Respondent asserts that the hearing officer did not consider petitioner’s documentary evidence because she failed to present such evidence at the hearing. Respondent states that in fact, petitioner submitted no evidence at the hearing, and submitted this evidence for the first time with her petition. Respondent argues that even if such evidence were considered at this stage, the evidence is contradicted by its surveillance report and evidence regarding petitioner’s car and telephone registration. In addition, respondent asserts that there is no confusion about the automobile sighted at 44 Mt. Joy Avenue; that automobile was registered to petitioner, not her sister. Respondent argues that petitioner has at most shown an intention to reside temporarily with her sister at 110 Brooklyn Avenue since she testified at the hearing that the arrangement was a temporary one and that she planned to move after her sister’s baby was born. Finally, respondent argues that petitioner is attempting to take advantage of the district's educational program, since she testified that she was dissatisfied with Martin’s previous education at a private school during the 1996-1997 school year and that the services available in the district are better.

On June 30, 1998, my Office of Counsel requested information from petitioner’s counsel pursuant to 8 NYCRR "276.5. Specifically, the letter noted that on page three of the petition, petitioner stated that the reason for her move in September 1997 to 110 Brooklyn Avenue was to assist her sister who was pregnant. Since the move occurred in September 1997, the pregnancy would have concluded at the very latest by May or June 1998. Thus, the letter inquired whether petitioner was remaining at 110 Brooklyn Avenue, and if not, whether there was a need to continue this appeal.

Petitioner’s counsel informed my Office of Counsel in mid-July and again on August 10, 1998, that his attempts to contact petitioner had been unsuccessful and her whereabouts were unknown. He submitted an envelope addressed to petitioner at 110 Brooklyn Avenue, which was returned to him unopened.

Accordingly, it appears that petitioner is not residing at 110 Brooklyn Avenue, apartment 2M, Freeport. Absent evidence to the contrary, the appeal is now moot. It is well settled that the Commissioner will only decide matters which are in actual controversy and will not render a decision upon facts which no longer exist or which subsequent events have laid to rest (Appeal of Boehm, 37 Ed Dept Rep 208; Appeal of Postal, 36 id. 1).

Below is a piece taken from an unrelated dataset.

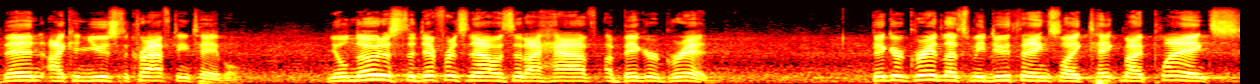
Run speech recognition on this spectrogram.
then I can use the crafting table. You'll notice the difference now is that I have a bigger grid. Bigger grid lets me do things like take my planks.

Even if the petition were not dismissed as moot, it would be dismissed on the merits. Education Law "3202(1) provides, in pertinent part:

A person over five and under twenty-one years of age who has not received a high school diploma is entitled to attend the public schools maintained in the district in which such person resides without the payment of tuition.

The purpose of this statute is to limit the obligation of school districts to provide tuition-free education to students whose parents or legal guardians reside within the district (Appeal of Schwartzburt, 37 Ed Dept Rep 139; Appeal of Brutcher, 33 id. 56; Appeal of Curtin, 27 id. 446).

For the purposes of Education Law "3202(1), a person can have only one legal residence (Appeal of Schwartzburt, supra; Appeal of a Student with a Disability, 36 Ed Dept Rep 113; Appeal of Britton, 33 id. 198). A "residence" means "domicile" which is established by one's physical presence and the intention to remain there permanently (Appeal of Doyle-Speicher-Maldonado, 35 Ed Dept Rep 110; Appeal of Cupid, 34 id. 609). Petitioner has failed to submit sufficient evidence to meet this standard. To the contrary, her testimony at the December 8 residency hearing and the petition attest to petitioner’s intent to remain only temporarily at her sister’s apartment at 110 Brooklyn Avenue and to leave once her sister’s baby was born. In addition, I find respondent’s evidence regarding petitioner’s lack of physical presence in the district persuasive.

Since the appeal is dismissed, I need not address the parties’ remaining contentions. However, I remind respondent, when making residency determinations in the future, to comply with the procedures required by 8 NYCRR "100.2(y), including affording individuals the opportunity to submit information concerning residency prior to making a determination.